### [Task brief]
Each line in the data must be reproduced as written, except for any picture.
┄┄┄┄┄┄┄┄┄┄
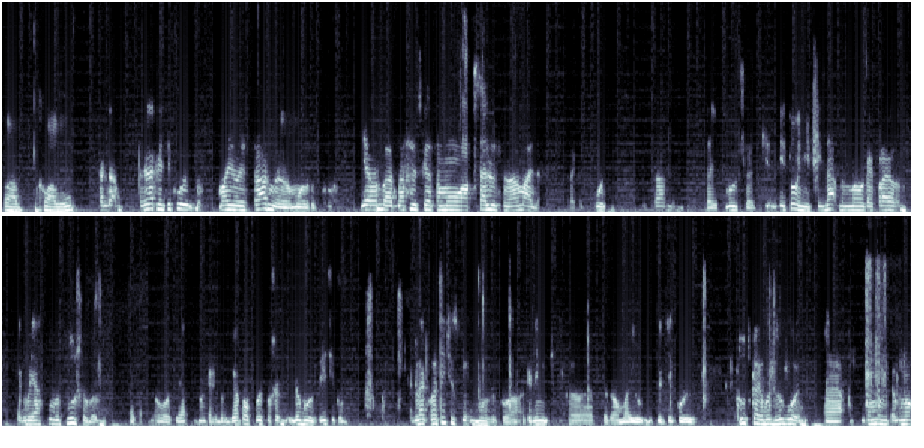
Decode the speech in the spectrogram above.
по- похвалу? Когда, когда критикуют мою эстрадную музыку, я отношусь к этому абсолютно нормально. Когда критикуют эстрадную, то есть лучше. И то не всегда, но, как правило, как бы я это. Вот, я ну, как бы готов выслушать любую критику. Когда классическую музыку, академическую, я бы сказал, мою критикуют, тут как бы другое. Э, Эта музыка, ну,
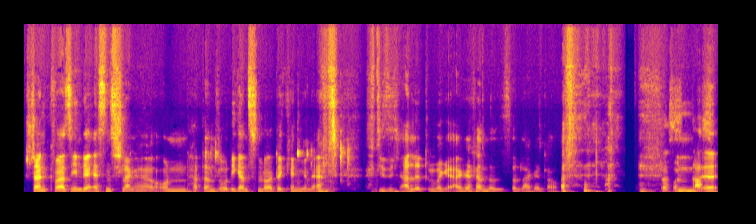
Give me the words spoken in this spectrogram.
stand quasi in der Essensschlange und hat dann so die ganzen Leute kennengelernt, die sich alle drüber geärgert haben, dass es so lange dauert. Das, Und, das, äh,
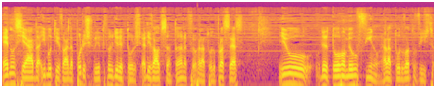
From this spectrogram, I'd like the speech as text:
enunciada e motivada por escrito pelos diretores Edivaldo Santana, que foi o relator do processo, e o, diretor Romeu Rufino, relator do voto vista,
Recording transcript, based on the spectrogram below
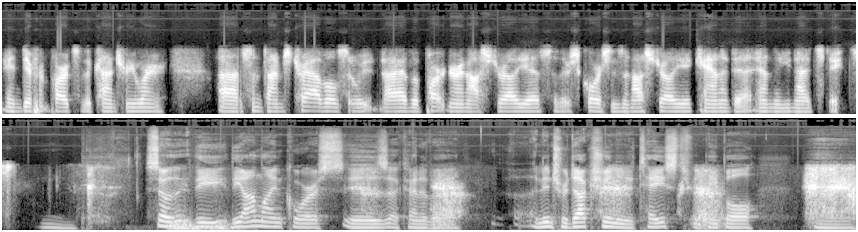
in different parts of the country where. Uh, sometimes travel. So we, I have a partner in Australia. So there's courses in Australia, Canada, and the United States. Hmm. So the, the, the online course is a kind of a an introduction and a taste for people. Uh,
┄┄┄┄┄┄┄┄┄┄
### [Expected answer]
Decode the speech in the spectrogram above.
по- похвалу? Когда, когда критикуют мою эстрадную музыку, я отношусь к этому абсолютно нормально. Когда критикуют эстрадную, то есть лучше. И то не всегда, но, как правило, как бы я это. Вот, я ну, как бы готов выслушать любую критику. Когда классическую музыку, академическую, я бы сказал, мою критикуют, тут как бы другое. Э, Эта музыка, ну,
Give me the words spoken in this spectrogram.
stand quasi in der Essensschlange und hat dann so die ganzen Leute kennengelernt, die sich alle drüber geärgert haben, dass es so lange dauert. Das, Und, das, äh,
From this spectrogram, I'd like the speech as text:
enunciada e motivada por escrito pelos diretores Edivaldo Santana, que foi o relator do processo, e o, diretor Romeu Rufino, relator do voto vista,
Recording transcript, based on the spectrogram below
in different parts of the country where. Uh, sometimes travel. So we, I have a partner in Australia. So there's courses in Australia, Canada, and the United States. Hmm. So the, the, the online course is a kind of a an introduction and a taste for people. Uh,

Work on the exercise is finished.